> [Exercise material]:
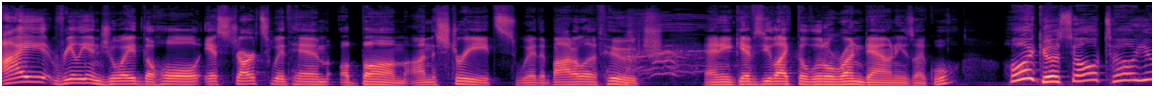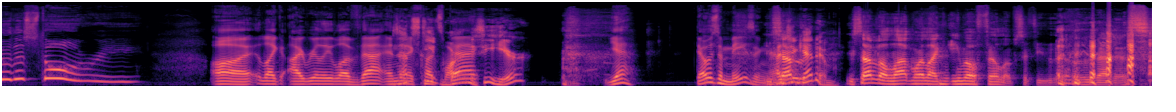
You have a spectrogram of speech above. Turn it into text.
I really enjoyed the whole it starts with him a bum on the streets with a bottle of hooch and he gives you like the little rundown. He's like, "Well, I guess I'll tell you the story." Uh like I really love that and Is then that it Steve cuts Martin? back. Is he here? yeah. That was amazing. You right? How'd you get him? You sounded a lot more like Emo Phillips if you know who that is.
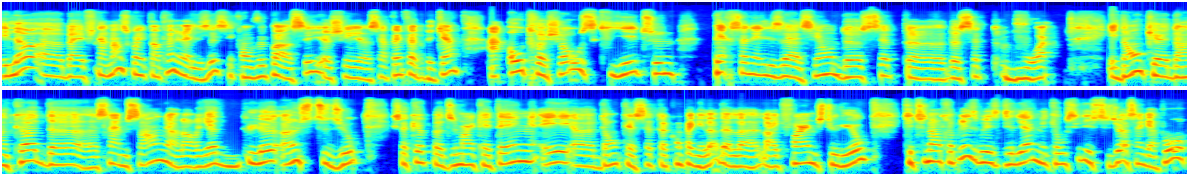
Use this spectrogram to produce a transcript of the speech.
Et là, ben, finalement, ce qu'on est en train de réaliser, c'est qu'on veut passer chez certains fabricants à autre chose qui est une personnalisation de cette, euh, de cette voix. Et donc, euh, dans le cas de euh, Samsung, alors il y a le, un studio qui s'occupe du marketing et donc cette compagnie-là de la Light Farm Studio, qui est une entreprise brésilienne, mais qui a aussi des studios à Singapour,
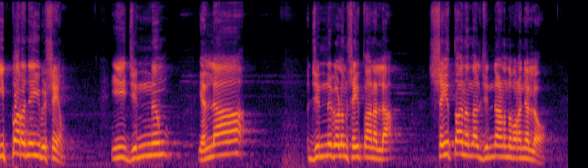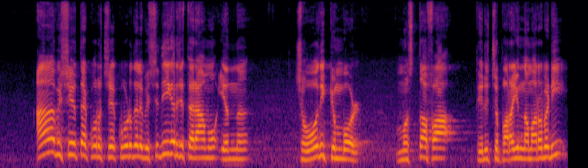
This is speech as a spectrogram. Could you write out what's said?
ഇപ്പറഞ്ഞ ഈ വിഷയം ഈ ജിന്നും എല്ലാ ജിന്നുകളും ഷെയ്ത്താനല്ല ഷെയ്ത്താൻ എന്നാൽ ജിന്നാണെന്ന് പറഞ്ഞല്ലോ. ആ വിഷയത്തെക്കുറിച്ച് കൂടുതൽ വിശദീകരിച്ച് തരാമോ എന്ന് ചോദിക്കുമ്പോൾ മുസ്തഫ തിരിച്ചു പറയുന്ന മറുപടി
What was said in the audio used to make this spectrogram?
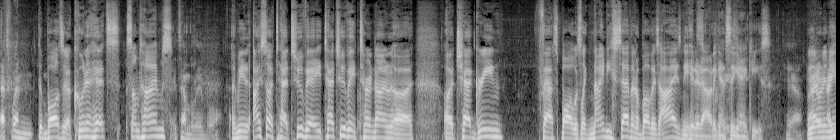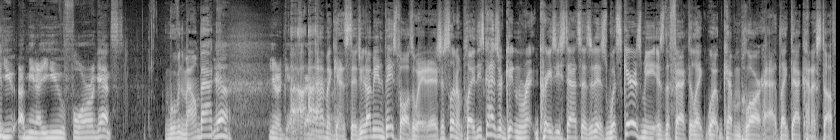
that's when The balls that Acuna hits sometimes. it's unbelievable. I mean, I saw Altuve. Altuve turned on uh, uh, Chad Green fastball. Was like 97 above his eyes, and he hit it out against the. Yankees. Yeah, You know what I mean? you, I mean, are you for or against? Moving the mound back. Yeah, you're against. that. I, I'm against it, dude. I mean, baseball's the way it is. Just let them play. These guys are getting re- crazy stats as it is. What scares me is the fact that like what Kevin Pillar had, like that kind of stuff.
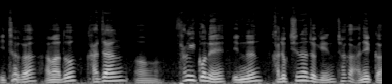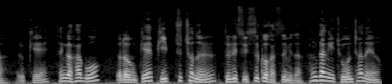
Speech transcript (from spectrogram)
이 차가 아마도 가장 어, 상위권에 있는 가족 친화적인 차가 아닐까 이렇게 생각하고 여러분께 빕 추천을 드릴 수 있을 것 같습니다. 상당히 좋은 차네요.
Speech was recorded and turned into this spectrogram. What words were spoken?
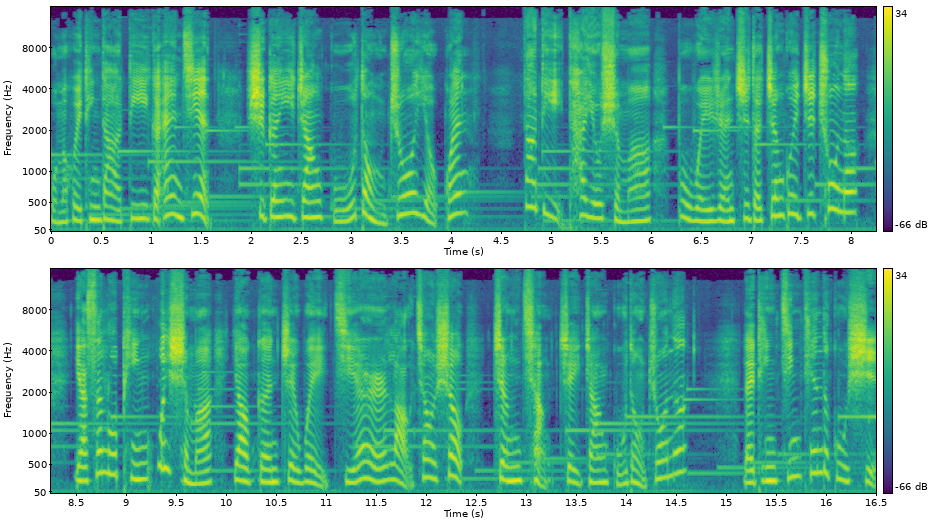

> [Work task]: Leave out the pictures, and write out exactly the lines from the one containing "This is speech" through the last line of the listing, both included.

> [Output for this exercise]:
This is speech as a spectrogram. Could you write out what's said?
ഇപ്പറഞ്ഞ ഈ വിഷയം ഈ ജിന്നും എല്ലാ ജിന്നുകളും ഷെയ്ത്താനല്ല ഷെയ്ത്താൻ എന്നാൽ ജിന്നാണെന്ന് പറഞ്ഞല്ലോ. ആ വിഷയത്തെക്കുറിച്ച് കൂടുതൽ വിശദീകരിച്ച് തരാമോ എന്ന് ചോദിക്കുമ്പോൾ മുസ്തഫ തിരിച്ചു പറയുന്ന മറുപടി
What was said in the audio used to make this spectrogram?
that's when The balls that Acuna hits sometimes. it's unbelievable. I mean, I saw Altuve. Altuve turned on uh, uh, Chad Green fastball. Was like 97 above his eyes, and he hit it out against the. Yankees. Yeah, You know what I mean? you, I mean, are you for or against? Moving the mound back. Yeah, you're against. that. I, I'm against it, dude. I mean, baseball's the way it is. Just let them play. These guys are getting re- crazy stats as it is. What scares me is the fact that like what Kevin Pillar had, like that kind of stuff.
Speech transcript (from spectrogram)
이 차가 아마도 가장 어, 상위권에 있는 가족 친화적인 차가 아닐까 이렇게 생각하고 여러분께 빕 추천을 드릴 수 있을 것 같습니다. 상당히 좋은 차네요.
Speech was recorded and turned into this spectrogram. What words were spoken?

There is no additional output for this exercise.